Life gets pretty noisy inside, and on this car it gets quite warm, too, on a sunny day, the side 'portholes' being of limited value in deflecting air into the cockpit. But at least the sun did come out for the track test, and so I was not inclined to complain!
After 12 flying laps I pulled in, having covered the final lap in 62.4 seconds (Ray Calcutt had earlier lapped the car in 61.6 seconds, and in fact earlier in the year had been timed around the Club circuit in a fantastic 59.8 seconds!). I then climbed straight into the Group 5 version so as to get as clear a comparison as possible.
An immediate change was the seating position. The Group 5 seat had been mounted much lower, and I found this gave me a better feeling of control, even though the seat itself was less comfortable, due to a much too shallow cushion giving insufficient thigh support.
The considerably narrower rev band called for second gear at Clearways, whereas third had sufficed on the Club car, and there was no doubt that the Group 5 engine had more steam at the top end. It was interesting to compare the cornering characteristics of the two cars because the Group 5 had a thicker anti-roll bar at the front. and a thin bar had also been fitted at the rear.
The result, coupled with the smaller section tyres, was a car which revealed more pronounced understeer, and which definitely used up more road in a corner. On the other hand, the rear bar, far from inviting sudden oversteer, seemed to tie the back end down very well and actually gave a far more predictable and correctable breakaway when the rear wheels eventually let go. I definitely preferred the Group 5 car on this score, although I would have liked less understeer to begin with.

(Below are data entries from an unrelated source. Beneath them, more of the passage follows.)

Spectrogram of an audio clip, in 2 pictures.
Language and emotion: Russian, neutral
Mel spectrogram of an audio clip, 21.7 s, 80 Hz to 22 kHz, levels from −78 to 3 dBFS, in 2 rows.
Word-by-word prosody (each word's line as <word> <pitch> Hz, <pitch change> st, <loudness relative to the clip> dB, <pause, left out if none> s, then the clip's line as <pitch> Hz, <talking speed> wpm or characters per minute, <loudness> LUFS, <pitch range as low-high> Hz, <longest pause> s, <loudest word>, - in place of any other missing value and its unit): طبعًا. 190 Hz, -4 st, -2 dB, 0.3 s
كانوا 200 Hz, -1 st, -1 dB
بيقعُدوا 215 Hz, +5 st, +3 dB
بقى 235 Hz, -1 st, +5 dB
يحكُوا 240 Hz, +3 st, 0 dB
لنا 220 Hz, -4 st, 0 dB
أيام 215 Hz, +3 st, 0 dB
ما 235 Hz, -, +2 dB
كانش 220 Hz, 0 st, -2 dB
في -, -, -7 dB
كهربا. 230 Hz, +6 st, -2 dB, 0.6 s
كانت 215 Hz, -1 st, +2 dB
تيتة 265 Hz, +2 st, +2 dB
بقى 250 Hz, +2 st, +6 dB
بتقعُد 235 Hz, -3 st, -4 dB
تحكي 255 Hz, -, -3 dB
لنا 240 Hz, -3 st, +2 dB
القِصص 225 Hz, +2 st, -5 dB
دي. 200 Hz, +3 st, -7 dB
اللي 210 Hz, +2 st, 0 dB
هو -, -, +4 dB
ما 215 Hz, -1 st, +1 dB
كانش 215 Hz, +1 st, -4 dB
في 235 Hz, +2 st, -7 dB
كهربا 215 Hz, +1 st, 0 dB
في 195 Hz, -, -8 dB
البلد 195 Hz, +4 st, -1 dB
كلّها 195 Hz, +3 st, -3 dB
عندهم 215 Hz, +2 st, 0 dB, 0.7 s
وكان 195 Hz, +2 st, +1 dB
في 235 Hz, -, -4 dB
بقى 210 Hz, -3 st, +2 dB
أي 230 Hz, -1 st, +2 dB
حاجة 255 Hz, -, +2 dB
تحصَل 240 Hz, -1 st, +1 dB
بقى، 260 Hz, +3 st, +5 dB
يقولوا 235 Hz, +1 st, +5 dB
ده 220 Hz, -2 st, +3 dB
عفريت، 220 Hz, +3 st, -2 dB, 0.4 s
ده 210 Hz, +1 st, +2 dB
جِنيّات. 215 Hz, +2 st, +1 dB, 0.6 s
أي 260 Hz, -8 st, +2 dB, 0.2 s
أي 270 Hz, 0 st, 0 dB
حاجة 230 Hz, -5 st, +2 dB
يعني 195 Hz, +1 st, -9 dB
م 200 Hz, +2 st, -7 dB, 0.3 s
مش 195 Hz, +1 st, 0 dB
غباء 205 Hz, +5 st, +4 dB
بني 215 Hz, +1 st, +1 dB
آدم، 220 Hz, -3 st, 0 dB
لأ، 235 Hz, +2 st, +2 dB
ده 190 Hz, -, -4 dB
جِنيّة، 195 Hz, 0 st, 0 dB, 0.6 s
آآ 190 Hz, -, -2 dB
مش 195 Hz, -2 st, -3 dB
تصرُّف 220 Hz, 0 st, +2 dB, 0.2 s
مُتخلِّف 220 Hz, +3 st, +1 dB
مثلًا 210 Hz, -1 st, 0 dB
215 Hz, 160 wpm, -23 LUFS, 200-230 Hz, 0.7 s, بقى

This car was even more firmly sprung than the Club version, and although it seemed just a little softer on initial deflection, the suspension quickly hardened-up, and seemed to get through to the bump rubbers -noticeably at the rear- more rapidly than on the Club Imp. I imagine it was cocking a wheel more frequently, and certainly the engine note was varying almost continuously over the rough stuff.
Yet in spite of all this, and of the considerable amount of wheel turning it involved, I think the Group 5 car was on aggregate slightly the more pleasant car to drive - or was this because I was getting more used to the Imp technique generally? The much improved gear selection of this car was another point in its favour - it is always comforting to know that you are going to get another ratio first time!

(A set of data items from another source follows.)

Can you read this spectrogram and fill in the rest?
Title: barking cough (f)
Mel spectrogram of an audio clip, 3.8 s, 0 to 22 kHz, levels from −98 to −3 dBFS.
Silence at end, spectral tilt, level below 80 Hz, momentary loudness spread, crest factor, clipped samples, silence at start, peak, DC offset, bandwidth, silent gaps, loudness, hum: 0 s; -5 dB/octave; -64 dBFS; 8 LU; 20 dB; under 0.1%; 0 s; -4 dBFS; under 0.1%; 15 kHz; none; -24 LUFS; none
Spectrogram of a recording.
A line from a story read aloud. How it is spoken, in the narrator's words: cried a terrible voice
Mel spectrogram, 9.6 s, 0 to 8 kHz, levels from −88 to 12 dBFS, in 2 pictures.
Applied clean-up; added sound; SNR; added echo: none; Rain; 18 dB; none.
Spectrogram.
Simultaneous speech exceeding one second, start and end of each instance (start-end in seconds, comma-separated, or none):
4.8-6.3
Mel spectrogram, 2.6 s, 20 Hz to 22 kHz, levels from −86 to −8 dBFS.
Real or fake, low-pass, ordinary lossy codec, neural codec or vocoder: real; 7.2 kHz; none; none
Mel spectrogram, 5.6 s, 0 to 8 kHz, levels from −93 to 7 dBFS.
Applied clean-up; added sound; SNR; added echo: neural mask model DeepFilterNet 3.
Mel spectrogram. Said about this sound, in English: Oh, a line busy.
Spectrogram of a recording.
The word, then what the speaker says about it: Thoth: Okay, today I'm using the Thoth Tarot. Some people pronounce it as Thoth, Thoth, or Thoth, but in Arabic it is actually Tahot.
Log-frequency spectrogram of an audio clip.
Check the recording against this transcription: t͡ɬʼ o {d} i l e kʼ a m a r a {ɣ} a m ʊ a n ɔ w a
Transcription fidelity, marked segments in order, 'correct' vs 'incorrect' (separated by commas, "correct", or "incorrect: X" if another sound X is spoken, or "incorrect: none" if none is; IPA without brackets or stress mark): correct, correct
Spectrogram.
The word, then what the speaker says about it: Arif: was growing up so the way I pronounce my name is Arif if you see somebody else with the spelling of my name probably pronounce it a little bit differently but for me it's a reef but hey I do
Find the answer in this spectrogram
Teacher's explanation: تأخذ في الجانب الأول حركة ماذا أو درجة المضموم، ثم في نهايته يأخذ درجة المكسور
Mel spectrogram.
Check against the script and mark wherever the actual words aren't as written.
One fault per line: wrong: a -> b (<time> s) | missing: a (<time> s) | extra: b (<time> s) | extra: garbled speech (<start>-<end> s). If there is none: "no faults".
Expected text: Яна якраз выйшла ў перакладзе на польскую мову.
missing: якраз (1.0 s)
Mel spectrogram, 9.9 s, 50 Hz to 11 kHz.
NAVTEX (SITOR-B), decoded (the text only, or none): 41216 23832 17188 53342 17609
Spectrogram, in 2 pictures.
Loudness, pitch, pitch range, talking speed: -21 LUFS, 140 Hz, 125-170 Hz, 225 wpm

If I had to drive the car for any great distance, I should have liked to have tried it with a marginally thinner front roll bar, slightly softer damper settings, an improved seat and a lower steering column mounting: or even possibly a slightly smaller diameter steering wheel. I have a feeling I should have liked that very much indeed.
But after 12 laps (the same distance) I pulled in, this time with a fastest time of 62.3 seconds, or virtually the same time as in the Club car. and a full second slower than Ray Calcutt's best.

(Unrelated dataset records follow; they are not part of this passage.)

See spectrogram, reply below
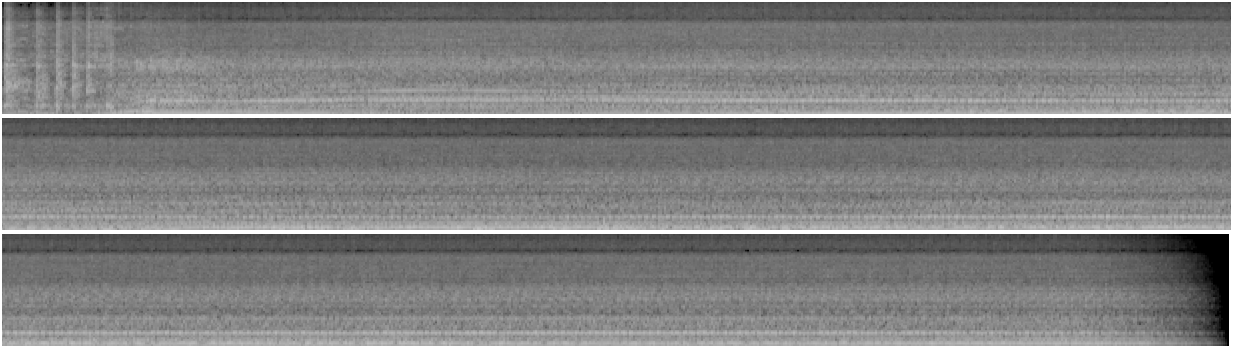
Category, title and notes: Sound effects > Vehicles
VEHCar-Samsung Galaxy Smartphone, CU Start, Idle, Toyota Highlander Nicholas Judy TDC
A toyota highlander car starting and idling.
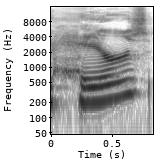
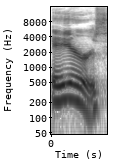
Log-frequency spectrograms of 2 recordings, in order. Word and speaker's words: heirs: I was saying the word hairs instead of heirs. Dude, it has an H on the end. Why are we saying heirs? Is the H silent? Okay, apparently the H is silent.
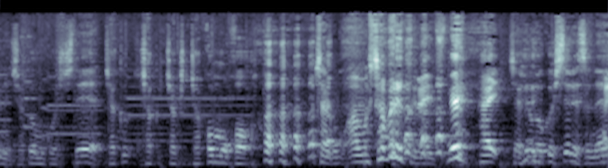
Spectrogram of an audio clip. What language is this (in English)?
Japanese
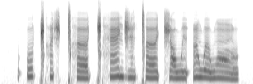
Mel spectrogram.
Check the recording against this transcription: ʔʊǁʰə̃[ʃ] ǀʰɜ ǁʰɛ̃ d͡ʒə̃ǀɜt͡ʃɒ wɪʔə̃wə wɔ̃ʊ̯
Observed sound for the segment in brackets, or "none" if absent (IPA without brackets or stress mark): ʃ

The time is approaching, of course, when, even on a tight circuit like Brands Hatch, the Group 5 Imps are going to outpace their Club stablemates (Bernard Unett's long-circuit Group 5 record is already well below his Club record time). Perhaps it is an exaggeration to say that the Alan Fraser team are still only scratching the surface of racing Imp development, but it is certainly true to say that they have a number of exciting offerings up their sleeve for the not-sodistant future.
There is that 'full' Group 5 cylinder head on the way. There is also a lighter-weight version of the Club car. And before the season is out, the team hope to move up the ladder and run Group 5 cars in the 1,300 cc class. Come to think of it, maybe they have been only scratching the surface at that!
The Imp Site
Article supplied by Robin Human, National Weekend 2011 (Bangor)